Throughout her involvement in the college admissions bribery scandal, Lori Loughlin has possessed the confident air of someone who genuinely believes she did nothing wrong and will eventually be acquitted by both a jury of her peers and the court of public opinion.
In recent weeks, however, that confidence -- or confident facade, as the case may be -- has crumbled with the dawning realization that a lengthy prison sentence might await her in the very near future.
Last week, prosecutors brought new charges against Loughlin that could dramatically alter the course of her upcoming trial.
Now that she's been charged with bribing officials who work for a federally-funded program (a seemingly minor legal distinction that might carry major consequences) Loughlin is facing 50 years behind bars.
News of the new allegation comes on the heels of a report that investigators have uncovered email correspondence in which Loughlin's husband, fashion designer Mossimo Giannulli, essentially confesses to the couple's accountant.
And, of course, all of this came to light the same week that Felicity Huffman began her prison sentence for her own role in the scandal.
Huffman got off with a slap on the wrist -- serving just 11 days of a paltry 14-day sentence -- but it's unlikely that Loughlin will be so lucky.
After all, Felicity agreed to a plea deal -- an opportunity that Lori declined.
With all that transpiring in just the past two weeks, perhaps it should come as no surprise that these are very tense times in the Loughlin-Giannulli household.
“The entire family is in chaos right now,” a source close to the family tells People magazine.
“They knew this was a possibility, but they thought perhaps it was just a bargaining tool from the prosecution," the insider says in reference to the latest allegations.
"Now that the charges are official, they are realizing that there is no way to avoid a moderately long prison sentence, unless they are found not guilty in a trial.”
Shockingly, the source says that Loughlin and Giannulli still see themselves as victims in all of this:
“They feel like this is David versus Goliath,” says the insider.
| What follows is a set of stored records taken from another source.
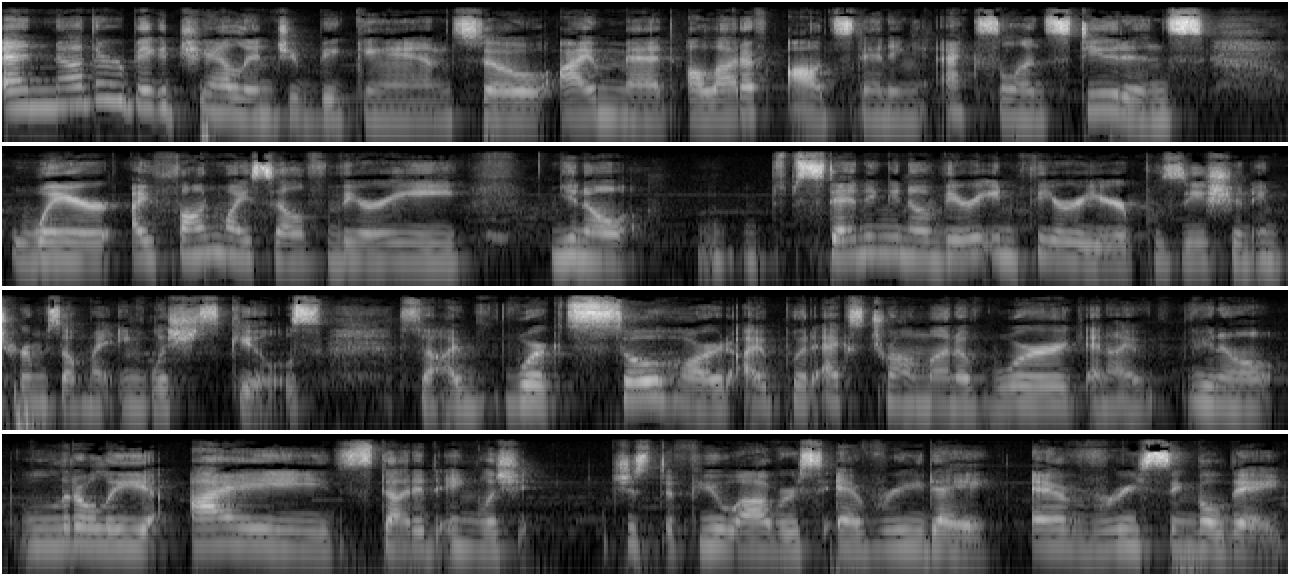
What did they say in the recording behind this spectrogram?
another big challenge began. So I met a lot of outstanding, excellent students where I found myself very, you know, standing in a very inferior position in terms of my English skills. So I've worked so hard. I put extra amount of work and I've, you know, literally I studied English just a few hours every day, every single day.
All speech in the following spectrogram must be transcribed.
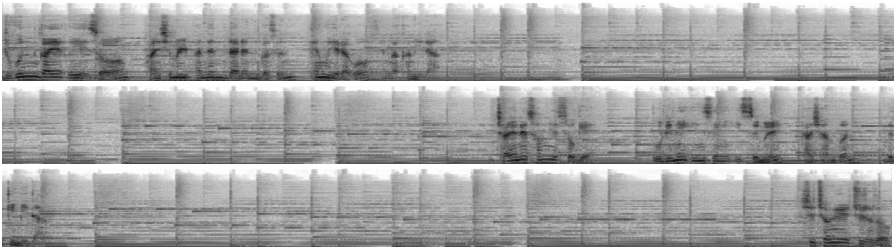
누군가에 의해서 관심을 받는다는 것은 행운이라고 생각합니다. 자연의 섭리 속에 우리의 인생이 있음을 다시 한번 느낍니다. 시청해 주셔서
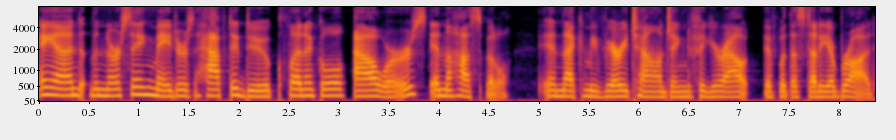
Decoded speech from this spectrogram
And the nursing majors have to do clinical hours in the hospital. And that can be very challenging to figure out if with a study abroad.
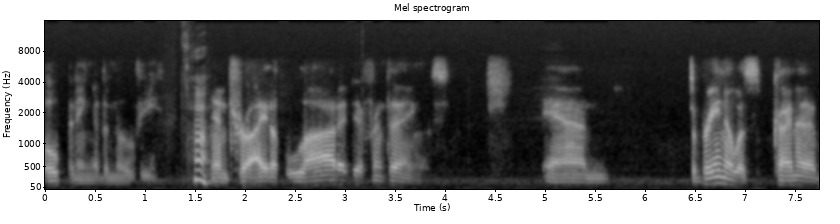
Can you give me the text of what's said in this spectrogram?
opening of the movie Huh. and tried a lot of different things. And Sabrina was kind of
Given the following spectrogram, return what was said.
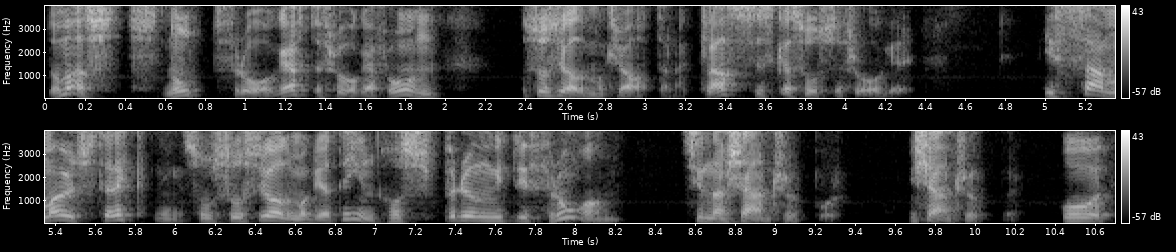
De har snott fråga efter fråga från Socialdemokraterna, klassiska sossefrågor. I samma utsträckning som socialdemokratin har sprungit ifrån sina kärntrupper, kärntrupper och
“How do you go up against the federal government when the government has decided to make an example out of you? This stress is about to break them.”
Perhaps even more surprising is the fact that Loughlin still has no interest in returning to the bargaining table ahead of her trial:
“Does she regret not taking the deal? Of course she does, because it would have been easier,” says the source.
“But taking the deal would have admitted guilt, and she believes she was duped by unscrupulous people who enriched themselves off of her," the insider adds.
"It is her position that she was not some sort of criminal mastermind.”
Obviously, it seems unlikely that the prosecution is convinced Aunt Becky is some sort of diabolical kingpin.
But the fact remains that Loughlin stands accused of doling out $500,000 in bribes, and she could very well end up doing time in connection with multiple felony convictions.
“She just wanted what was best for her daughters. And it has turned into an ongoing nightmare,” says the insider.
And sadly, the worst may be yet to come.